Another historical novel about love among the ruins of the Celestial Empire. Someday Jonathan Spence or another Sinologist will tell us what this literary escapism really means. Right now, it means "Jade: A Novel of China" by Pat Barr, a vast, many-storied pagoda of a book set in the second half of the 19th century, when the Middle Kingdom resembled a disturbed anthill and the gunboats of the Great Powers guaranteed the barbarians' privileges.

As with other recent novels about China ("Tai-Pan," "Noble House," "Dynasty" and "Spring Moon"), "Jade" is mainly about culture shock.

Plucky Alice Greenwood's missionary father is massacred in Tientsin in 1879. Kidnaped to distant Hunan province, she becomes an abused house servant in the service of the patriarch of a wealthy clan. After a time, the patriarch -- Most Honorable or Dragon Brightness as he is called in the characteristic way of these novels -- makes Alice, now called Uncut Jade, his concubine. The teen-age barbarian is instructed in the lovemaking techniques of the pillow books, which she rather enjoys.

When Dragon Brightness is away, other women in the household abuse Uncut Jade. She flees, loses her baby, and, after several harrowing adventures, arrives in the British colony of Hong Kong.

In her travels, Alice/Uncut Jade has met Lin Fu-wei, a young revolutionary. They are attracted, a chemistry enhanced by the young Englishwoman's apparent command of Chinese in multiple dialects. However, Alice goes to live in Mukden with her long-lost mother, now remarried to another missionary, a sullen Bible-thumper. The stepfather makes sexual advances, and a shocked Alice flees to Port Arthur to live with an older brother, an official in the celebrated Imperial Chinese Customs Service, the international revenue agency administered by Sir Robert Hart.

Lin Fu-wei reappears, and the two young people fall head-over-heels in love. Unhappily, the older brother discovers them entwined in bed one day and Uncut Jade has to pack up again, this time to Shanghai, the great commercial center of British trade.

We are at this point less than halfway through a very long novel. Ahead lies more torment as Alice/Uncut Jade lives through the siege of Port Arthur (not the Russian defeat, but the Chinese one, in 1894) and the Boxer Rebellion. She eventually marries a wimpy English trader and is widowed, whereupon she sets up on her own in Peking as a trader in jade and objets d'art. She campaigns against the insidious practice of foot-binding and -- heavens! -- translates into Chinese John Stuart Mill's treatise on the subjection of women.
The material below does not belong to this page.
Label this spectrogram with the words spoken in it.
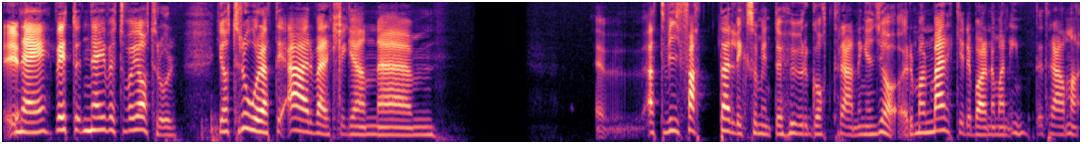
Eh. Nej, vet, nej, vet du vad jag tror? Jag tror att det är verkligen ehm, eh, att vi fattar liksom inte hur gott träningen gör. Man märker det bara när man inte tränar.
At the very end, Alice, now called Polished Jade to indicate the finishing of her education, sails for home, for England, where she has never been. There are hints she will return. Dare we hope for a sequel? Still ahead is all the tumult of 20th-century China. And does not Mao Tse-tung himself, like Jade, come from Hunan?

At its best, "Jade" carries the reader along effortlessly. One certainly gets a sense of the sweep and variety of the old China, built up through a mosaic of snapshots: compradores and Manchus, Sikh policemen in the British concessions, the Yangtze river trade, a typhoon, an opium den. Author Barr has woven what is evidently a lot of scholarly reading into her text. If one hasn't read the poetry translations of Arthur Waley or Witter Bynner elsewhere, there's no harm reading Tu-fu here:

"The colours of autumn are fresh in the wind and rain . . . though the virgins have all gone their way to the yellow graves . . . in dark rooms ghost-green fires are shining . . ."

At its worst, "Jade" clunks along mechanically, the dialogue filling in clunks of the historical background: "Tush, that's putting it too strongly, Mary. But certainly now that Pax Britannica has descended over all and even Afghanistan seems quiet, there's precious little excitement in the military life. I might as well go trading trinkets like you, Charles."

But Barr infuses her Western characters with contemporary values in a way that rings false. Her missionaries are all bigots or hapless dreamers. Her Chinese characters are lifeless caricatures. And what can this Scottish missionary daughter's lust for Chinese men possibly mean? I could have skipped some of the pleas for sexual toleration in order to learn what the Dowager Empress and her eunuchs were up to.

So, in the end, "Jade" disappoints, despite its exotic background and adventurous plot. Of the many new China novels around, the best remains "Spring Moon" by Bette Bao Lord, which teems with cultural nuance and believable characters, and is filled with the idealism of a great people.